VIOLENCE IN COLOMBIA

Trade unionists in Colombia have become the targets of political violence which has contributed to giving the country one of the highest murder rates in the world. ILO TV reports on a day in the life of a workers’ representative and on how the International Labour Organization is working with unions and the governments to promote conflict resolution.

Date issued: 12 December 2002 | Size/duration: 00:02:50 (2.78 MB)

In Bogota, Colombia, another day begins for trade unionist Wilson Borja. He survived an assassination attempt in December 2000. Since then, his life has been anything but ordinary. Intimidation and death threats are routine; simple goodbyes tinged with uncertainty.

In one of the most violent countries in the world, trade unionists have become the main targets largely due to their efforts to defend workers’ rights. In 2001, the International Labour Organization, the ILO, reported that 167 trade unionists were killed in Colombia. Hundreds more disappeared, were abducted, or, like Wilson Borja, survived outright attempts on their lives.

Wilson Borja, trade unionist
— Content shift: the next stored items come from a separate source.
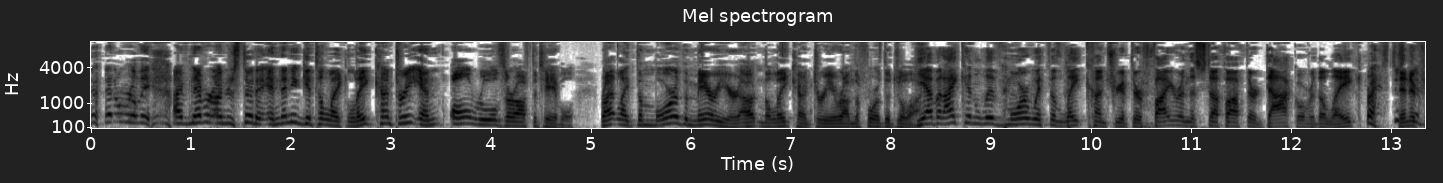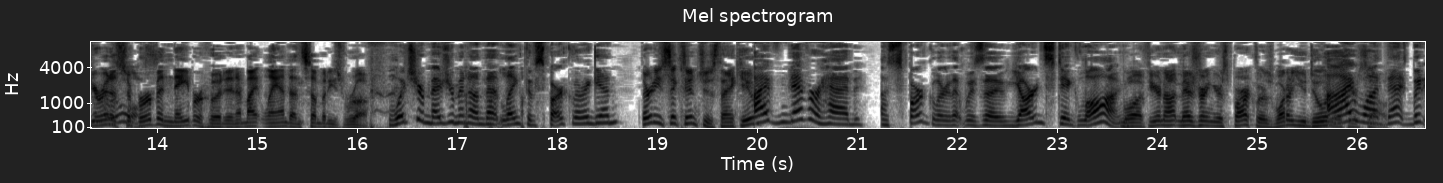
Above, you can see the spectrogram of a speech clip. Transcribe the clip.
I don't really. I've never understood it. And then you get to like Lake Country, and all rules are off the table, right? Like the more the merrier out in the Lake Country around the Fourth of July. Yeah, but I can live more with the lake country if they're firing the stuff off their dock over the lake Right, than if you're in a rules. suburban neighborhood and it might land on somebody's roof. What's your measurement on that length of sparkler again? thirty-six inches. Thank you. I've never had a sparkler that was a yardstick long. well, if you're not measuring your sparklers, what are you doing? With I yourself? want that, but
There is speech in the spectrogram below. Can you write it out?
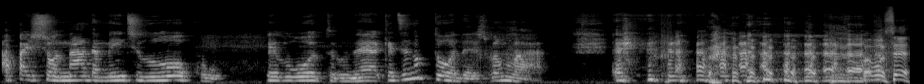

I feel that I am a survivor and I am convinced that I owe my life, not only to my bodyguards, not only to my own actions, but to something much greater... beyond. But I’m equally convinced that I survived because the situation is not new to me. Like the death threats. There is an ongoing reality in my country that naturally leads to attempts on my life and others.

The reality in Colombia is a two-decades long conflict involving guerrillas, paramilitary groups, drug traffickers and the government. Hundreds of thousands of civilians have been forced to flee the violence, leaving jobs and possessions, taking refuge where they can, like this Red Cross office in Bogota. Javier Gonzalez, a displaced peasant, was shot by the paramilitaries. With three bullets still in his body, he calls himself a walking miracle.

Javier Gonzalez

Only someone like me who has suffered as much as I have can tell you how much sacrifice is involved just to survive. Living here in the city, like this... you lose your pride, your children... everything...

In Geneva, the ILO in agreement with the government of Colombia, adopted an agreement to create a programme the safeguard the lives, safety and freedom of association of trade unionists and workers. It may introduce a new reality... of peace in Colombia.

Marcelo Castro Fox, ILO Colombia

I believe that we are making progress in areas like the promotion of collective bargaining, the promotion of social dialogue. We have started several activities and I hope that soon we will see concrete results, especially in terms of conflict resolution.

Freedom of association represents an essential value in every democratic society. That’s why the killings of trade unionists in Colombia appears as a tragic reminder of the difficult struggle for democracy and peace, a peace that judging by the grim statistics seems each day more elusive.